Cattlemen get chance to see returns on their investments

NORFOLK, Neb. -- Northeast Community College was honored to host the Nebraska Cattlemen’s Research and Education Foundation -- the fundraising arm of the Nebraska Cattlemen – for an up-close look Tuesday at the campus farm and other sites.
For a state that leads the nation in cattle harvested and usually is first or second in cattle on feed, the visit was special because it represents one of the state’s largest industries.

“We are the nonpolicy side. Our job is the fun side,” said Ryan Loseke who feeds cattle north of Columbus and is president of the foundation. “We get to raise money and disburse it.”

The Nebraska Cattlemen’s Research and Education Foundation has supported Northeast Community College in a couple of ways.

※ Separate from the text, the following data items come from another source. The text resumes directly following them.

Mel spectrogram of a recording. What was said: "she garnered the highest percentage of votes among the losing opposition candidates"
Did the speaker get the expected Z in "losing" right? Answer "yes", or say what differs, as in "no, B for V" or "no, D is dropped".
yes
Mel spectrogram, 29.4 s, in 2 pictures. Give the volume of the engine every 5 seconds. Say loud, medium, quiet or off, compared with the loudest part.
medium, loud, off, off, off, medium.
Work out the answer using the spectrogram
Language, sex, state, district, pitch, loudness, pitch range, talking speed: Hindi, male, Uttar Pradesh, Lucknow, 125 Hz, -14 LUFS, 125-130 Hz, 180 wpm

It donated to the Nexus campaign for the Vet Tech/Acklie Farm facility buildings as well as making an annual donation to the Livestock Judging team for several years. 

Mike Roeber, Northeast agricultural instructor and livestock judging coach, led the foundation members on the tours. Roeber was assisted on the tour of the Vet Tech building by Brandi Doernemann, a sophomore veterinary and technology student from Dodge. Roeber said he and the judging team appreciate the continued support.

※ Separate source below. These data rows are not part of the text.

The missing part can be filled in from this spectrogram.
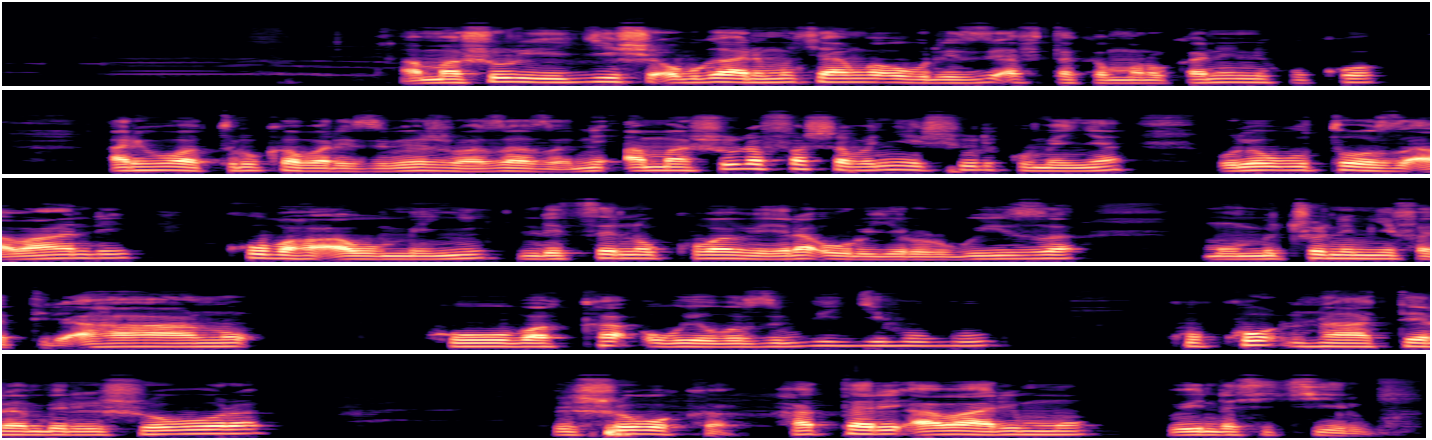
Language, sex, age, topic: Kinyarwanda, male, 25-35, education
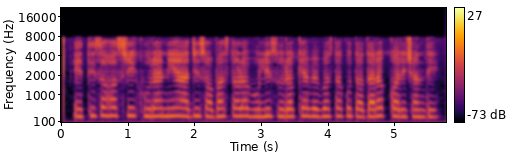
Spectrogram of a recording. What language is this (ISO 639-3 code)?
ori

The Nebraska Cattlemen’s Foundation raises funds in several ways, including a Retail Steer Challenge that is statewide. Loseke said it usually raises about $250,000. 

Last year, the foundation gave more than $65,000 in scholarships to incoming college students, along with other college ventures like the livestock judging teams at Northeast, the University of Nebraska-Curtis and University of Nebraska-Lincoln.
The foundation also provides grants to fund research and professorships at UNL.

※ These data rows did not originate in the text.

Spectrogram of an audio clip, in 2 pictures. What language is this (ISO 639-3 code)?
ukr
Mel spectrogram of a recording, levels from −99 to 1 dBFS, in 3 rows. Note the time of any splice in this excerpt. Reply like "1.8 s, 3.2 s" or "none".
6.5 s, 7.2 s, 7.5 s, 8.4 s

“We try to be cognizant to send our money across the state. We have had our members talk about this as we look for workforce development. The two-year institutions are just as viable to our members as the four-year institutions,” Loseke said.
The foundation board has the state divided into seven regions, plus a few at-large members. The members represent everyone from cattle feeders to cow-calf producers.

The foundation usually has about five or six meetings a year. The September meeting usually rotates across the state. Before Northeast, it was held in recent years in Scottsbluff, Curtis and southeast Nebraska.

Northeast Community College hosted the Nebraska Cattlemen’s Foundation for one of its meetings, lunch and then provided a tour of the Vet Tech facility and the Acklie College Farm facility this week.